By Reuter Chua, Country Head of ACCA Singapore

The digital world is now the accountant’s world. Technology has enabled the profession to change and grow.

Looking back, it was the finance function that was first to be automated, where accountants became the business partners and consultants within large enterprises as they computerised and re-engineered all their business processes.

Back to the present and we see no deceleration of technology in finance and business. This is both a challenge and an opportunity for the accountant. Perhaps it is more of a challenge for the small to medium sized practitioners (SMPs), the experts who advise small firms and entrepreneurs, simply because they do not have the necessary internal support functions that larger firms have. However, many SMEs seek out SMPs for their advice and guidance.

There is a sense that small business accountants may be lagging behind, still working in a desktop or even paper-based model. But change is happening, with accountants generally embracing digital technology – the cloud based accounting applications that capture information and process it seamlessly.

Digitalisation is a significant opportunity for the SMP of today and tomorrow – a point we make very clearly in our new report The passionate practitioner: developing the digitised small and medium sized practice.

Here, we assert that technology is having a profound effect on the SMP sector, providing significant opportunities for accountants to remodel their practices and to offer increased, relevant, services. We explore the nature of that opportunity, set out business cases and also share successful case studies about how to implement change.

Many economies, including here in Singapore, are reliant on SMEs to drive and sustain growth and the SMPs who advise them have a vital role in that growth. The SMP with the most to offer are those who have embraced digital and technology, and who can use their advisory skills alongside technology to add value for their clients.

Loving their work

For this report, we spoke to a number of leading SMPs about their digital progress, and what came up time and again was the passion they have for their work, their practice and for their clients. One word was said a lot – ‘love’.

Digital accountants have told us that they love the digital technology that can make their lives easier, they love the like-minded clients they work with, they love accountancy itself: they love their jobs – and their lives. They see digitalisation as one of the greatest opportunities since the invention of the spreadsheet to transform their business and their clients.

Taking the next steps

Transforming a practice to become digital needs strategic planning. In big business this is often easier because there are departments or teams available to do this work. But for the smaller practitioner, they often need to be the driver of change.

To help, we’ve identified a three-step plan for success that has the components of people, process and technology. It is important to balance each of three elements throughout the change process.

When developing the strategy and plan, it is important to identify the market segment for the practice’s focus, on what clients are on the books now and where they see growth in the future. Resources and skills also need to be reconsidered and plans put into action for training and development.

Once established, the successful practice needs to take advantage of the changing software environment; to maintain its advantages and grow, seeing new opportunities as its clients develop with it.

Above all, however, the message from those who have been though such change is that they enjoy this work.

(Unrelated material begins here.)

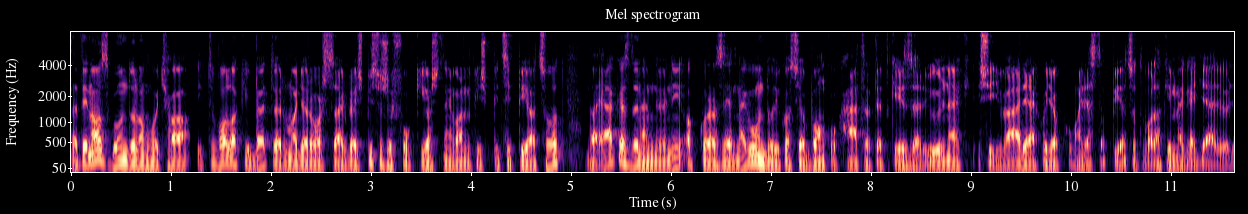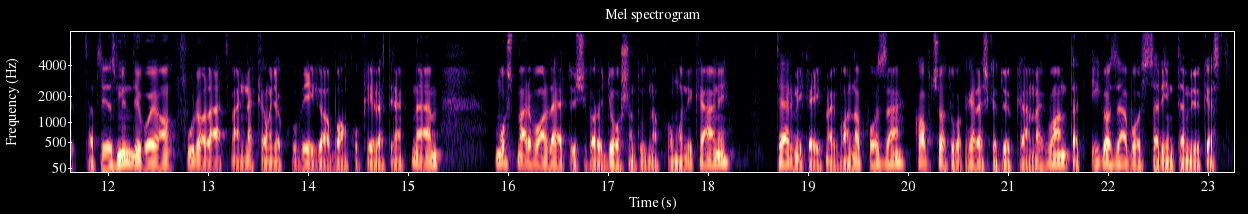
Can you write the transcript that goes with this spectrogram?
Tehát én azt gondolom, hogy ha itt valaki betör Magyarországra, és biztos, hogy fog kiasítani valami kis pici piacot, de ha elkezdene nőni, akkor azért ne gondoljuk azt, hogy a bankok hátratett kézzel ülnek, és így várják, hogy akkor majd ezt a piacot valaki megegye előlük. Tehát, hogy ez mindig olyan fura látvány nekem, hogy akkor vége a bankok életének. Nem. Most már van lehetőség arra, hogy gyorsan tudnak kommunikálni, termékeik megvannak hozzá, kapcsolatuk a kereskedőkkel megvan, tehát igazából szerintem ők ezt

They have a passion for their business and their clients’ businesses- they see technology as an enabler.

The impact of digitalisation is one of profound change; it changes the way accountancy is actually done, but it also shifts the structure ad purpose of the SMP and how they work with their clients.

It can accelerate revenues and growth of the SMP, while also freeing-up time for more value-added advice and guidance. It also helps balance the SMP’s workload, while offering flexibility for staff. The anytime, anywhere nature of the cloud allows employees to free themselves both from office hours and the office itself. Within limits – and backed-up by clear security and data protection policies – accountants can fit when and where they work around other demands on their time.

This flexibility also extends to clients who can access their financial data out of hours, doing bank reconciliations when on the move, and so on.

Skills for a digital world

This is a world where it would be no exaggeration to describe the accountant of the future as something of a cyborg: when a business communicates with its accountants, the latter is also in touch with all that businesses’ financial data, and the accountant’s brain in augmented by apps tools and artificial intelligence.

Training and development is therefore an essential part of digital adoption, but this is not just about understanding how the cloud works. Digitalisation, and the move to advisory and value-added work, will also need accountants to develop new, ‘softer’ skills on top of their core financial skills.

Recruitment practices are changing. In the past accountants could recruit mainly on a basis of accounting competency, but there is now more need to look at digital skills and a good cultural fit.

EQ – emotional intelligence, which ACCA has defined as one of the seven core skills for success – and interpersonal skills are playing a much bigger part in future, as will broader business skills such as marketing.

ACCA has always covered the technological developments that keep our members and students at the forefront of their profession. Because digital is a vital professional quotient, the ACCA Qualification ensures that we develop and assess digital skills from the very start of someone’s journey with us, and which continues all the way to membership and beyond.

The move to digital is the ideal catalyst for accountants to begin the transition from trusted adviser to trusted guide. We see this as a truly transformational time, and as our case studies reveal in our report, there is perhaps no better time to love being an accountant, and to be passionate about your clients.